Can I become a physicist without going to university?

  • Helena Kudiabor
  • Nov 02 2022

University is not for everyone, and not doing a degree doesn’t mean you have to miss out on your dream physics career.


What does a physicist do?

Physicists are scientists who specialise in the field of physics. Physicists study the universe and key phenomena, in order to understand where it came from and what it can do. Such knowledge can be applied to new inventions and developments in a range of fields.

Given the broad range of physics subjects, physicists typically specialise in the area they’re most interested in. For example, biophysicists study how biological systems like photosynthesis are affected by the laws of physics, while nuclear physicists come up with ways to improve or repurpose nuclear energy.

Becoming a physicist without going to university - what are my options?

Vocational qualification

Completing a vocational qualification is a great way for you to learn more about physics and the career opportunities available.
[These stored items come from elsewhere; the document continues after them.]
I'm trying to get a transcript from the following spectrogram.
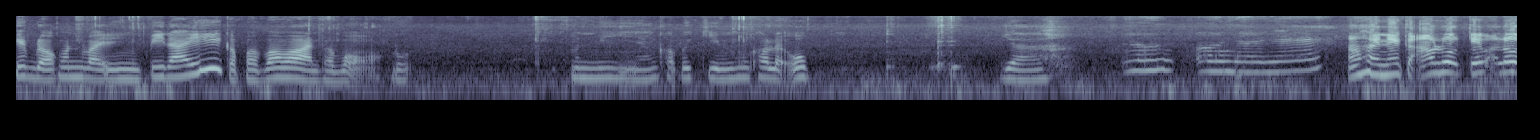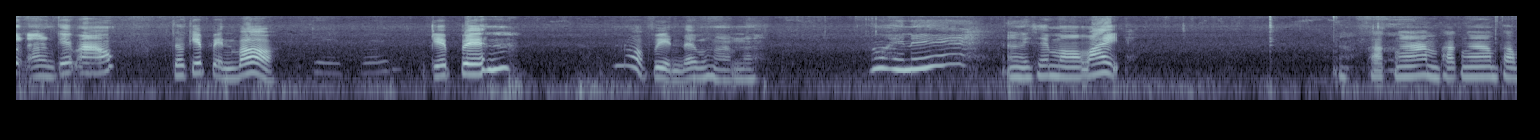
ก็บดอกมันไว้ปีใดกับปะบ้าวานผะบอกลูกมันมีหยังเขาไปกินเขาเลยอบยาน้องเอาไหนนะเอาให้เนี่ยก็เอาลูกเก็บเอาลูกเอาเก็บเอาเจะเก็บเป็นบ่เก็บเป็นเก็บเป็นบ่เป็นได้บ่งามนะเอาให้เนี่ยเอ้ยใส่หมอไว้ผักงามผักงามผัก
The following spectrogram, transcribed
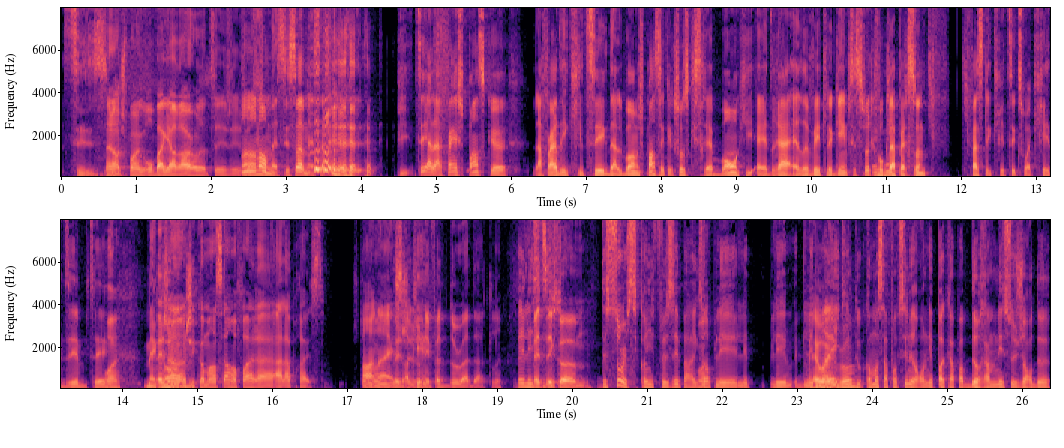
sais. Non, je suis pas un gros bagarreur, là, tu sais. Non, juste- non, mais c'est ça. Mais ça Puis, tu sais, à la fin, je pense que l'affaire des critiques d'albums, je pense que c'est quelque chose qui serait bon, qui aiderait à elevate le game. C'est sûr qu'il faut que la personne qui, qui fasse les critiques soit crédible, tu sais. Ouais. Mais Mais comme... j'en- j'ai commencé à en faire à, à la presse. Ah, nice, Mais j'en- ai fait deux à date, là. Mais, les, The- comme. The Source, quand il faisait, par exemple, les, les, les, Eh ouais, et tout, comment ça fonctionne On n'est pas capable de ramener ce genre de,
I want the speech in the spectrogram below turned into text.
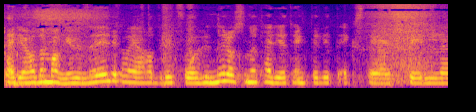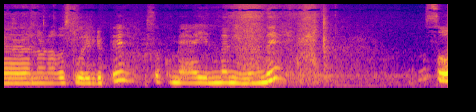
Terje hadde mange hunder, og jeg hadde litt få hunder. Og så når Terje trengte litt ekstra hjelp til eh, når han hadde store grupper, så kom jeg inn med mine hunder. Så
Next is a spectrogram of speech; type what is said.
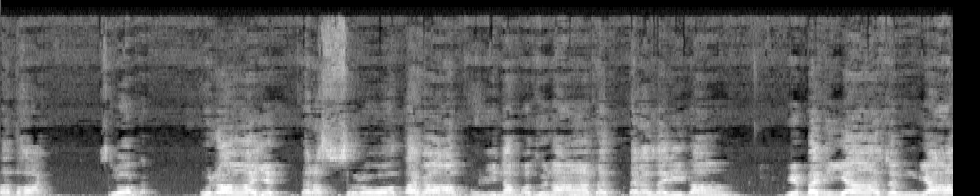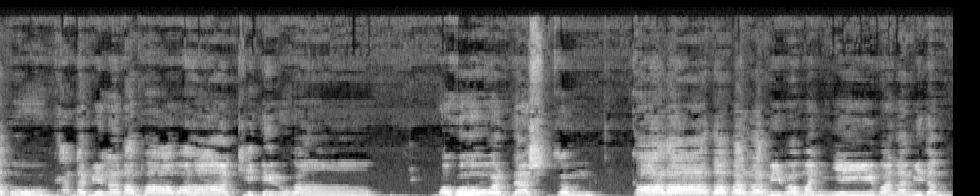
తథా శ్లోకం. పురా ఎత్తర శ్రోత పులిన మధునా తత్తర సరితాం విపర్యా సంవ్యాతో ఘన విరల భావ క్షితిరుగా బహోర్దష్టం కాళాదపరమివ మన్యే వనమిదం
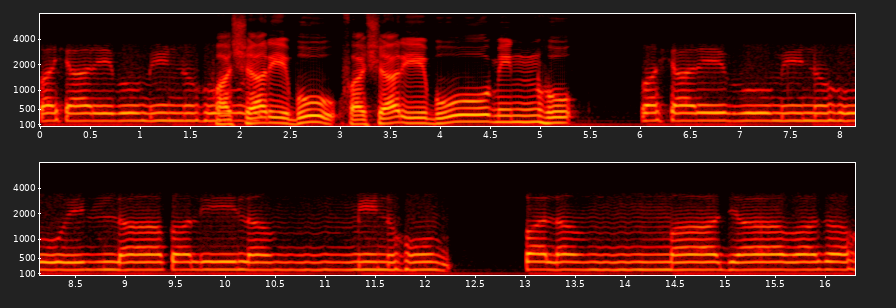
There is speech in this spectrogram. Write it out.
فشربوا منه فشربوا فشربوا منه فشربوا منه إلا قليلا منهم فلما جاوزه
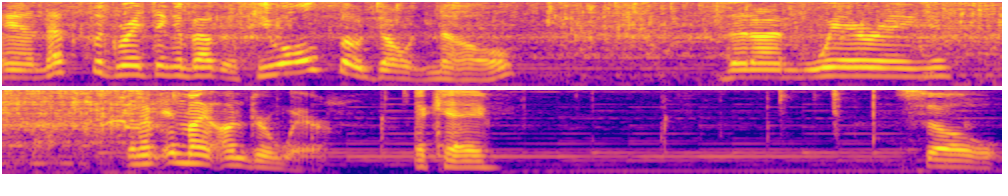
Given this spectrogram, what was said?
And that's the great thing about this. You also don't know that I'm wearing that I'm in my underwear. Okay? So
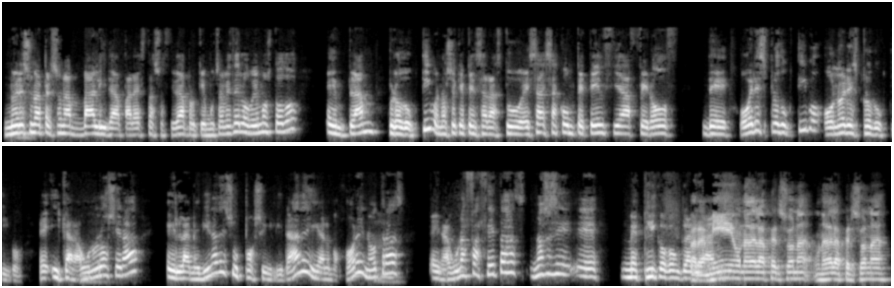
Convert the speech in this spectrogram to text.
no eres una persona válida para esta sociedad, porque muchas veces lo vemos todo en plan productivo, no sé qué pensarás tú, esa, esa competencia feroz de o eres productivo o no eres productivo, eh, y cada uno lo será en la medida de sus posibilidades y a lo mejor en otras, en algunas facetas, no sé si eh, me explico con claridad. Para mí, una de las personas, una de las personas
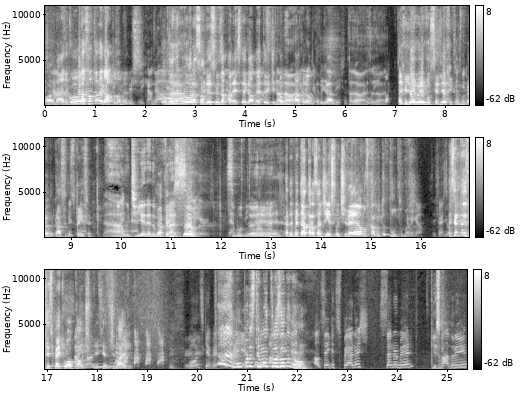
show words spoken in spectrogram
Ó, a comemoração tá legal, pelo menos. Pelo menos a tá. comemoração deles, que eles aparecem, legal, não é ter aquele tá bagulho padrão, tá ligado? Tá da hora, tá da hora. Sabe que o e você ali fica no lugar do Cássio e Spencer? Ah, um dia, né, no Já Brasil. Pensou? Simultâneo, né? Cadê? Vai ter atrasadinha? Se não tiver, eu vou ficar muito puto, mano. É certeza que esse pack walkout, que é de live. É, não parece ter uma atrasada não. Isso. Madrid.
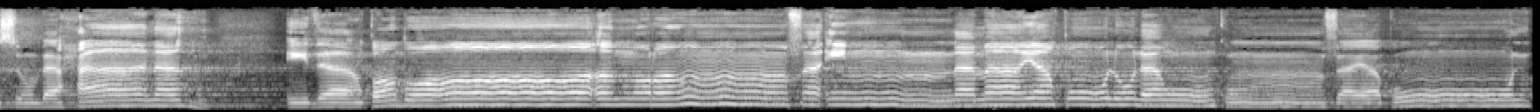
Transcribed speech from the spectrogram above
سبحانه إذا قضى أمرا فإنما يقول له كن فيكون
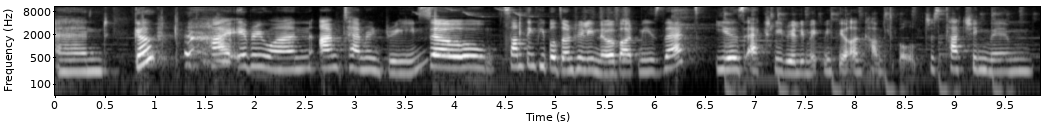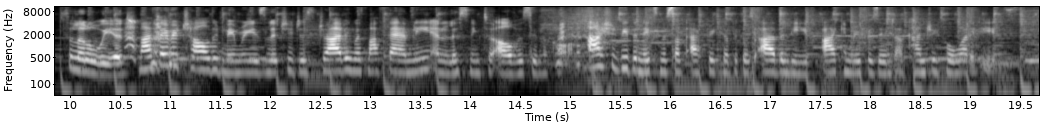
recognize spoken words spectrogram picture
And go. Hi everyone, I'm Tamaryn Green. So something people don't really know about me is that ears actually really make me feel uncomfortable. Just touching them, it's a little weird. My favorite childhood memory is literally just driving with my family and listening to Elvis in the car. I should be the next Miss South Africa because I believe I can represent our country for what it is.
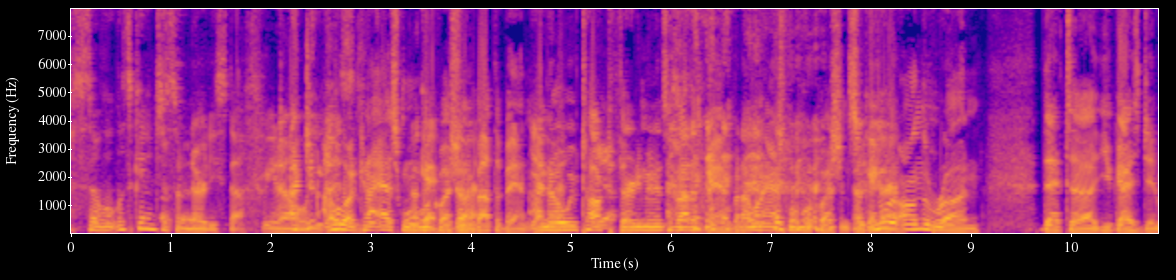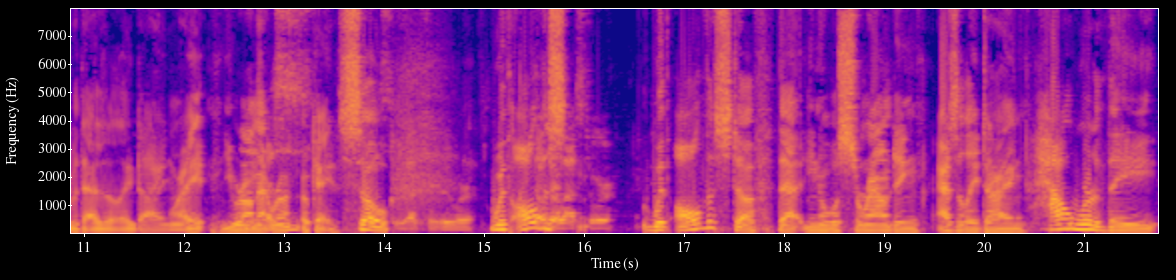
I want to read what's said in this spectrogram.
so let's get into some nerdy stuff. You know, I do- you guys, hold on, can I ask one Okay, more question about the band? Yeah, I know we've talked Yeah. 30 minutes about his band, but I want to ask one more question. So Okay, you were ahead. on the run that uh, you guys did with As I Lay Dying, right? You were on that run? Okay. So We absolutely were. with all That was this our last tour. With all the stuff that you know was surrounding As I Lay Dying, how were they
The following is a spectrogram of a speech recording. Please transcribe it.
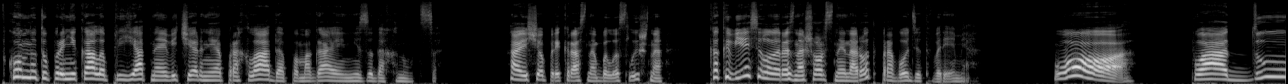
В комнату проникала приятная вечерняя прохлада, помогая не задохнуться. А еще прекрасно было слышно, как весело разношерстный народ проводит время. «О, подушечка!»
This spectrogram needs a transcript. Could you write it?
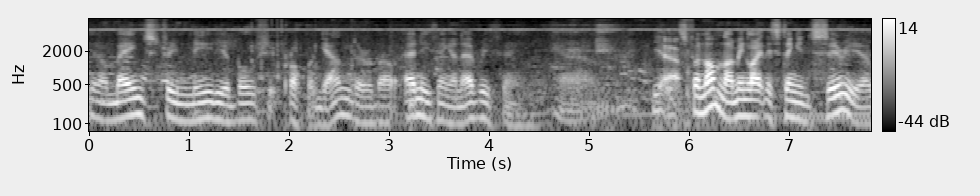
you know, mainstream media bullshit propaganda about anything and everything. Um, yeah, It's phenomenal. I mean, like this thing in Syria.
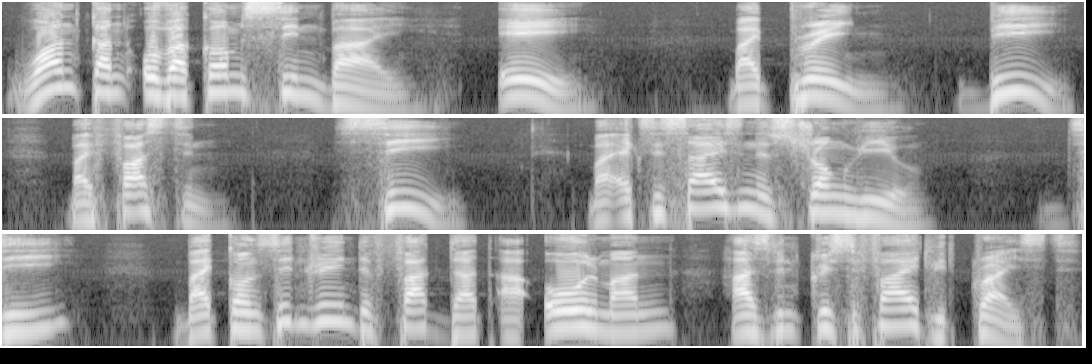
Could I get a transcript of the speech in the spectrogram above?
One can overcome sin by A. By praying, B. By fasting, C. By exercising a strong will, D. By considering the fact that our old man has been crucified with Christ.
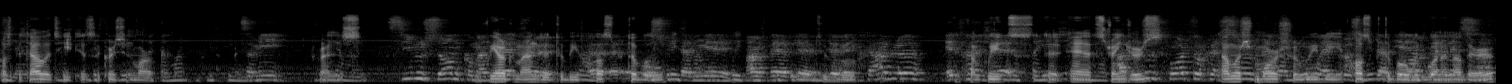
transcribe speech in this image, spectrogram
Hospitality is a Christian mark. Friends, if we are commanded to be hospitable hospitaliers envers les, to complete uh, uh, strangers, how much more should we be hospitable with one another?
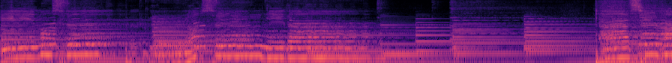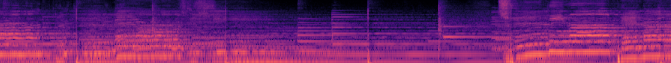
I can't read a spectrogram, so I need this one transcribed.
이 모습 부끄럽습니다. 주님 앞에 나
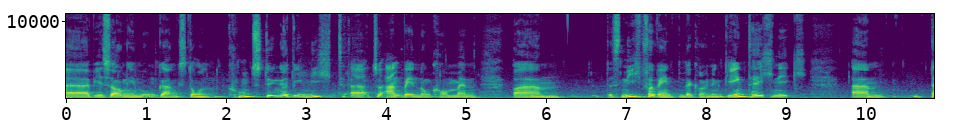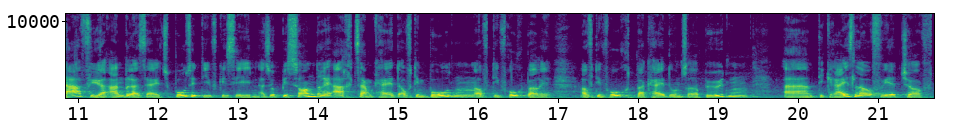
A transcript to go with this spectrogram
Äh, wir sagen im Umgangston Kunstdünger, die nicht äh, zur Anwendung kommen. Ähm, das Nichtverwenden der grünen Gentechnik. Ähm, dafür andererseits positiv gesehen, also besondere Achtsamkeit auf den Boden, auf die, fruchtbare, auf die Fruchtbarkeit unserer Böden, äh, die Kreislaufwirtschaft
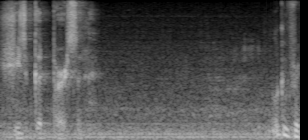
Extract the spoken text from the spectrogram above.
She's a good person. Looking for.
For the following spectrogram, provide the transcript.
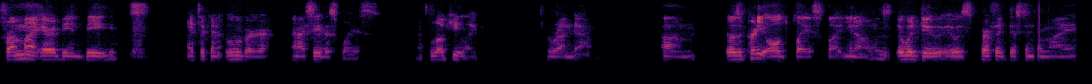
from my Airbnb, I took an Uber, and I see this place. It's low key like rundown. Um, it was a pretty old place, but you know, it, was, it would do. It was perfect distance from my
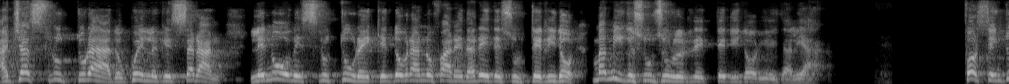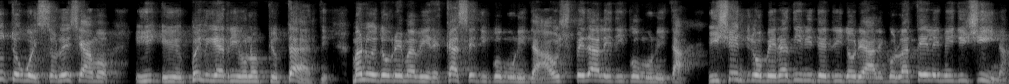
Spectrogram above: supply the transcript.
ha già strutturato quelle che saranno le nuove strutture che dovranno fare da rete sul territorio, ma mica sul, sul territorio italiano. Forse in tutto questo noi siamo i, i, quelli che arrivano più tardi, ma noi dovremo avere case di comunità, ospedali di comunità, i centri operativi territoriali con la telemedicina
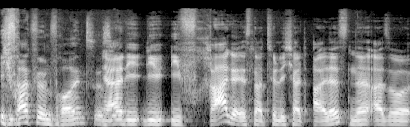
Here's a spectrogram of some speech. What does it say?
ich frage für einen Freund. Ja, die, die, die Frage ist natürlich halt alles, ne? Also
These courses are designed alongside industry professionals, providing you with insights into the profession. You’ll receive an education, but will also have allocated time to gain practical work experience. Completing a vocational qualification in a physics-related subject (for example, the Level 3 BTEC in Applied Science) shows to employers that you’re passionate about physics, and have a number of practical skills.


Another option is to complete a physics diploma or certificate. Completing a diploma has a number of advantages: it’s cheaper and faster than a degree (two years vs three), and allows you to gain specialised knowledge in the field of physics.. 

Diplomas are also particularly useful to learn more about your area of interest. For example, if you’re interested in becoming a nuclear physicist, completing a certificate in nuclear research shows employers you have specialised skills. Many diplomas are offered online for flexibility, such as the Diploma of Higher Education in Physics by the Open University. 


An apprenticeship provides you with the best of both worlds: work experience and an education. As an apprentice, you’ll spend a minimum of 20% of your time receiving training, with the rest of your time completing work experience in your area of interest. 

As an apprentice, you won’t have to pay the costs of your training (or subsequent qualification) and will receive a salary for your work experience. There are apprenticeships to suit anyone, no matter your level of education, with apprenticeships equivalent to GCSEs or master’s degrees on offer.

The Level 7 research scientist degree apprenticeship is a 30-month course aimed at scientists (i.e physicists). Once you finish your apprenticeship, you’ll receive a qualification equivalent to a master’s degree.

Many employers offer full-time jobs to their apprentices once they’ve finished, but even if they don’t, the practical experience you will have gained will be highly valued by potential employers.